CrossRef |

Kramer, H. L. (1984). Liquid chromatography determination of sodium fluoroacetate (compound 1080) in meat baits and formulations. Journal of the Association of Official Analytical Chemists 67, 1058–1061.

Kramer, H. L. , Merrell, P. W. , and Burren, B. J. (1987). Use of sodium fluoroacetate (compound 1080) in the control of dingoes. I. Meat bait preparation techniques. Australian Wildlife Research 14, 65–68.
CrossRef |

McIlroy, J. C. (1981). The sensitivity of Australian animals to 1080 poison. II. Marsupial and eutherian carnivores. Australian Wildlife Research 8, 385–399.
CrossRef |

McIlroy J. C. (1999). Species impact statement: aerial baiting with 1080 poison for wild dog control in New South Wales National Parks and Wildlife Service reserves. Prepared for the NSW National Parks and Wildlife Service, Hurstville, NSW. December 1999.

McIlroy, R. J. , Gifford, E. J. , and Carpenter, S. M. (1988). The effect of rainfall and blowfly larvae on the toxicity of ‘1080’-treated meat baits used in poisoning campaigns against wild dogs. Australian Wildlife Research 15, 473–483.
CrossRef |

Meenken, D. , and Booth, L. H. (1997). The risk to dogs of poisoning from sodium monofluoroacetate (1080) residues in possums (Trichosurus vulpecula). New Zealand Journal of Agricultural Research 40, 573–576..

Morgan, D. R. (1982). Field acceptance of non-toxic and toxic baits by populations of the brushtail possum (Trichosurus vulpecula, Kerr). New Zealand Journal of Ecology 5, 36–43.

Morgan, D. R. , Morriss, G. A. , and Hickling, G. J. (1996). Induced 1080 bait-shyness in captive brushtail possums and implications for management. Wildlife Research 23, 207–211.
CrossRef |

Morris K., Orell P., and Brazell R. (1995). The effect of fox control on native mammals in the jarrah forest, Western Australia.
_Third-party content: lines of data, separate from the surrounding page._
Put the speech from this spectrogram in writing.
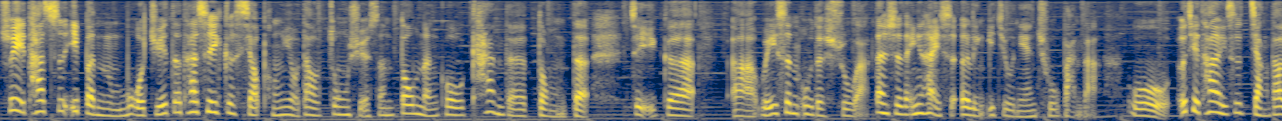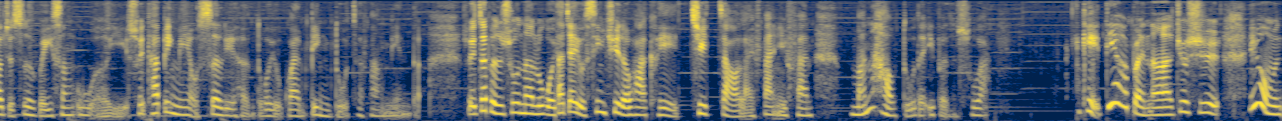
所以它是一本，我觉得它是一个小朋友到中学生都能够看得懂的这一个。啊，微生物的书啊，但是呢，因为它也是二零一九年出版的，我而且它也是讲到只是微生物而已，所以它并没有涉猎很多有关病毒这方面的。所以这本书呢，如果大家有兴趣的话，可以去找来翻一翻，蛮好读的一本书啊。OK，第二本呢，就是因为我们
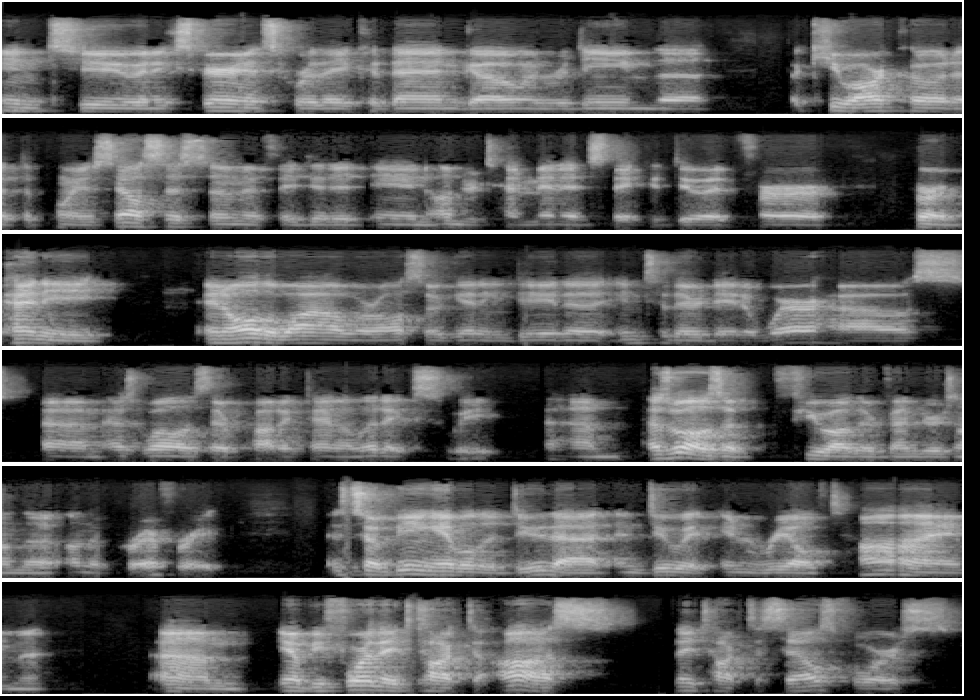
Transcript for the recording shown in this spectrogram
into an experience where they could then go and redeem the a QR code at the point of sale system. If they did it in under 10 minutes, they could do it for, for a penny. And all the while, we're also getting data into their data warehouse um, as well as their product analytics suite um, as well as a few other vendors on the on the periphery. And so being able to do that and do it in real time, um, you know, before they talked to us, they talked to Salesforce.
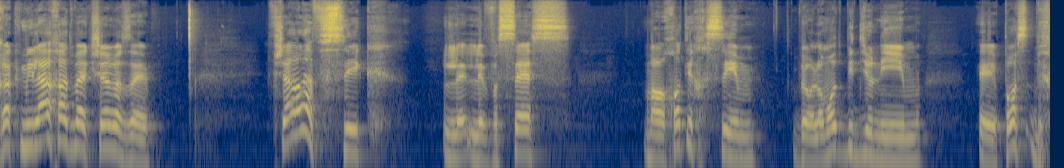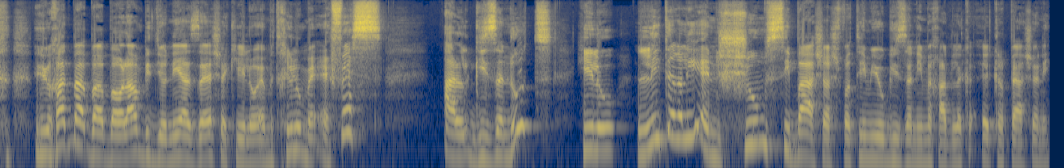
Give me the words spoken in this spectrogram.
רק מילה אחת בהקשר הזה. אפשר להפסיק לבסס מערכות יחסים בעולמות בדיוניים אה, פרט במיוחד בעולם הבדיוני הזה שכאילו הם התחילו מאפס על גזענות כאילו literally אין שום סיבה שהשבטים יהיו גזענים אחד כלפי השני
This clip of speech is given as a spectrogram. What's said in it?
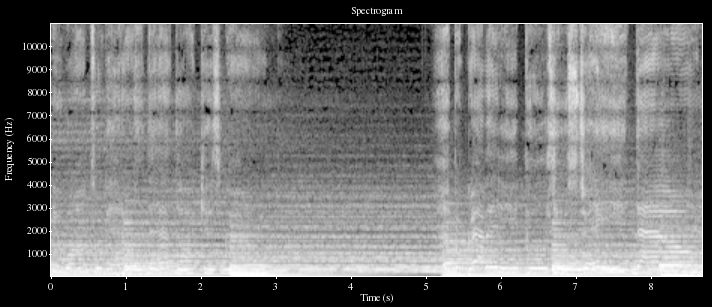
You want to get off that darkest ground. But gravity pulls you straight down.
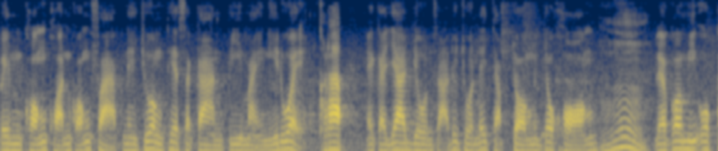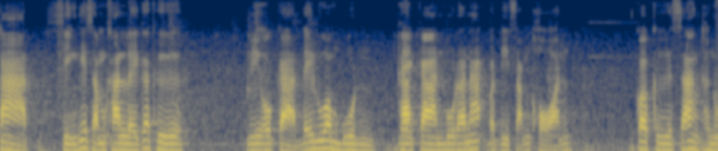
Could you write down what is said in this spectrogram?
เป็นของขวัญของฝากในช่วงเทศกาลปีใหม่นี้ด้วย ครับให้กับญาติโยมสาธุชนได้จับจองเป็นเจ้าของ อืม แล้วก็มีโอกาสสิ่งที่สำคัญเลยก็คือ มีโอกาสได้ร่วมบุญครัในบ การบูรณะปฏิสังขรณ์ก็คือสร้างถน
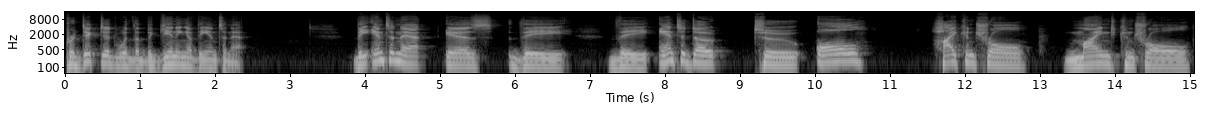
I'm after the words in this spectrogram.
predicted with the beginning of the internet. The internet is the the antidote to all high control mind control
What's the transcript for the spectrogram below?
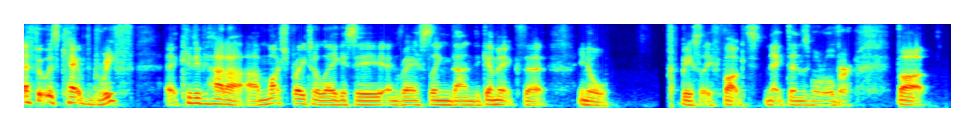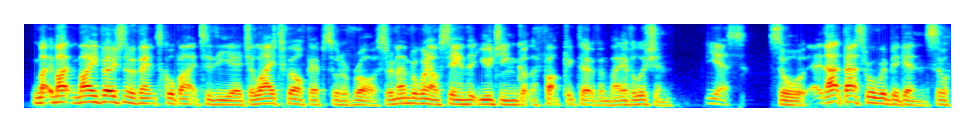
if it was kept brief, it could have had a, a much brighter legacy in wrestling than the gimmick that you know basically fucked Nick Dinsmore over. But my, my, my version of events go back to the uh, July 12th episode of Raw. So remember when I was saying that Eugene got the fuck kicked out of him by Evolution? Yes. So that that's where we begin. So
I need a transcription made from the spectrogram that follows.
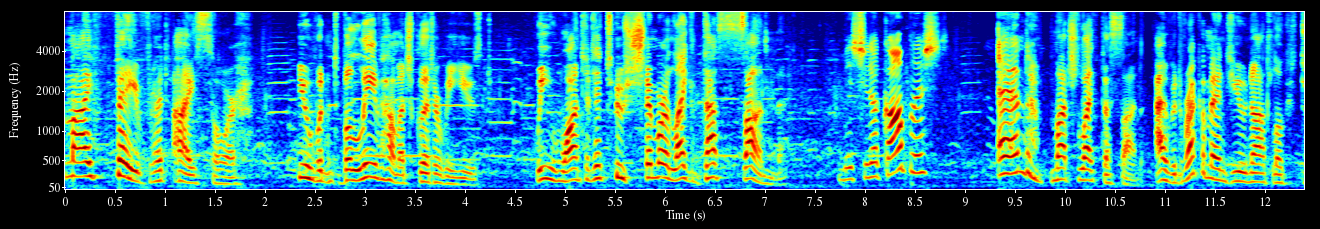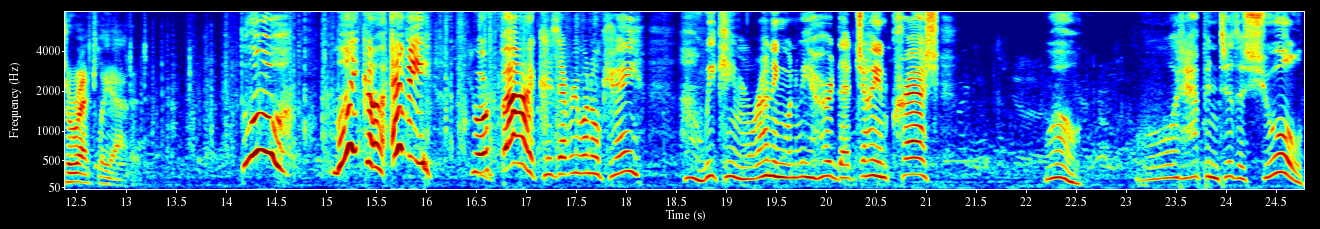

In ‘Proceedings of the 10th Australian Vertebrate Pest Control Conference, Hobart’. pp. 177–181.

Murray, A. J. , and Poore, R. N. (2004). Potential impact of aerial baiting for wild dogs on a population of spotted-tailed quolls (Dasyurus maculatus). Wildlife Research 31, 639–644.
CrossRef |

O’Connor C., Morriss G., and Murphy E. (2005). Toxic bait avoidance by mice. In ‘Proceedings of the 13th Australasian Vertebrate Pest Conference’. pp. 102–105. (Landcare Research: Lincoln, New Zealand.)
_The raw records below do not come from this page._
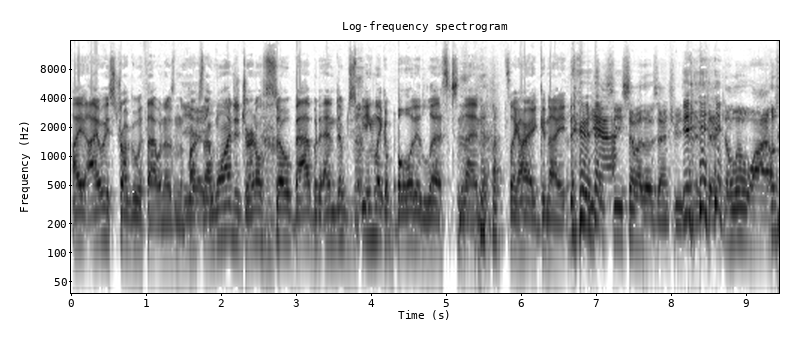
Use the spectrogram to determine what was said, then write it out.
I, I always struggle with that when I was in the Yeah, parks. yeah. I wanted to journal so bad but it ended up just being like a bulleted list and then it's like all right good night. you can Yeah. see some of those entries. They're, they're a little wild,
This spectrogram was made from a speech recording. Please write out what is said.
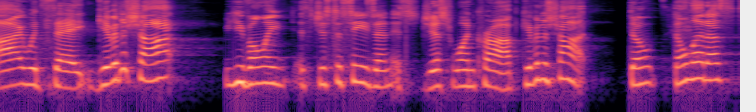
I would say give it a shot. You've only it's just a season. It's just one crop. Give it a shot. Don't don't let us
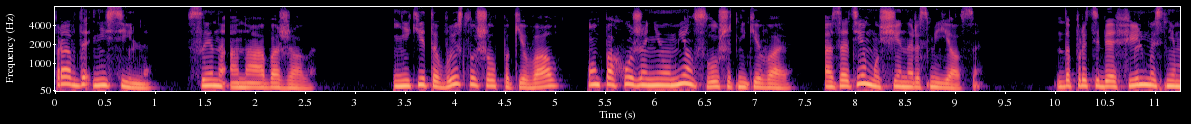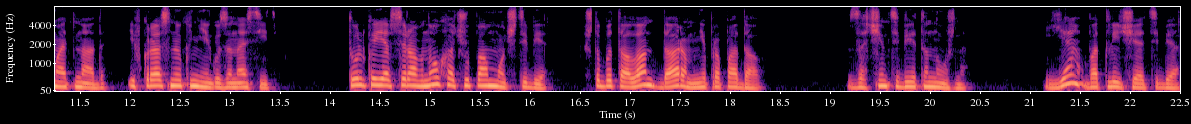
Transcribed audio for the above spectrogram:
правда, не сильно. Сына она обожала. Никита выслушал, покивал. Он, похоже, не умел слушать, не кивая. А затем мужчина рассмеялся. «Да про тебя фильмы снимать надо и в Красную книгу заносить. Только я все равно хочу помочь тебе, чтобы талант даром не пропадал. Зачем тебе это нужно? Я, в отличие от тебя,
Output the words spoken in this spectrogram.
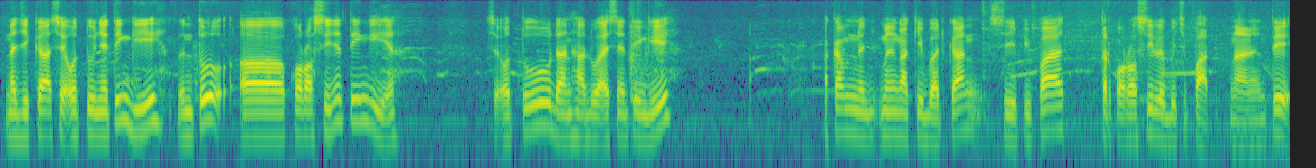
Nah, jika CO2-nya tinggi, tentu uh, korosinya tinggi ya. CO2 dan H2S-nya tinggi akan mengakibatkan si pipa terkorosi lebih cepat. Nah, nanti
Ozawa, H. , and Tsukioka, T. (1989). Determination of sodium monofluoroacetate in soil and biological samples as the dichloroanilide derivative. Journal of Chromatography 473, 251–259.
CrossRef |

Sinclair, R. G. , and Bird, P. L. (1984). The reaction of Sminthopsis crassicaudata to meat baits containing 1080: implications for assessing risk to non-target species. Australian Wildlife Research 11, 501–507.
CrossRef |
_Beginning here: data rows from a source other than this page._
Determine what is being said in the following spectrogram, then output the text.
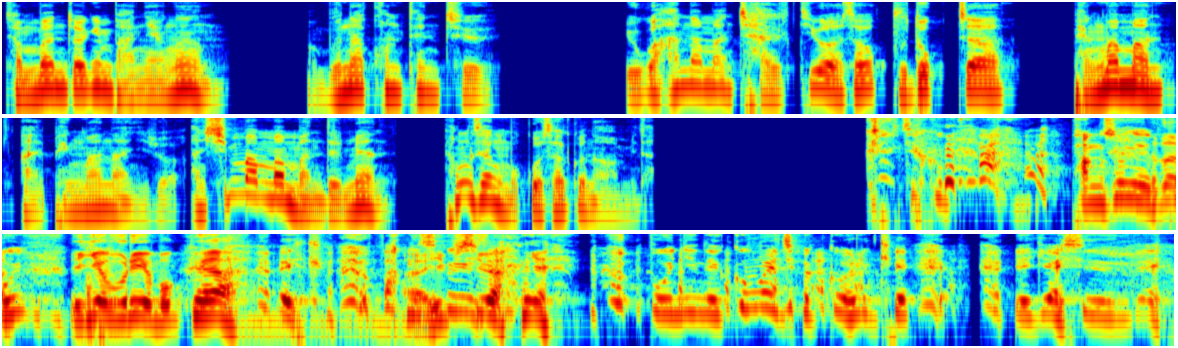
전반적인 방향은 문화 콘텐츠 요거 하나만 잘 띄워서 구독자 100만만 아니 100만 아니죠. 한 10만만 만들면 평생 먹고 살 거 나옵니다. 자꾸 방송에 본, 이게 우리의 목표야. 그러니까 아, 입시왕에 본인의 꿈을 자꾸 이렇게 얘기하시는데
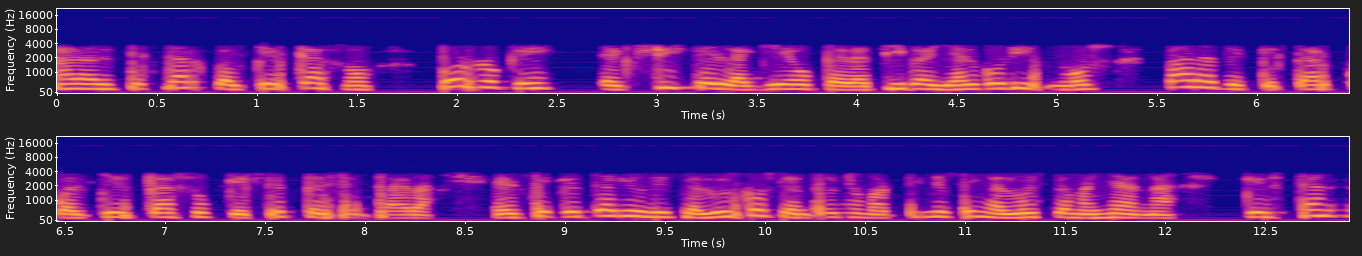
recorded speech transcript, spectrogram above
para detectar cualquier caso, por lo que existe la guía operativa y algoritmos para detectar cualquier caso que se presentara. El secretario de Salud, José Antonio Martínez, señaló esta mañana que están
Twigg, L. E. , Lowe, T. J. , Kirkpatrick, W. E. , and Martin, G. R. (2003). Tissue residue levels in rabbits and rats poisoned with 1080 One-shot bait and the location of poisoned rabbit carcasses. Wildlife Research 30, 621–631.
CrossRef |

Rent Article (via Deepdyve) Export Citation Cited By (9)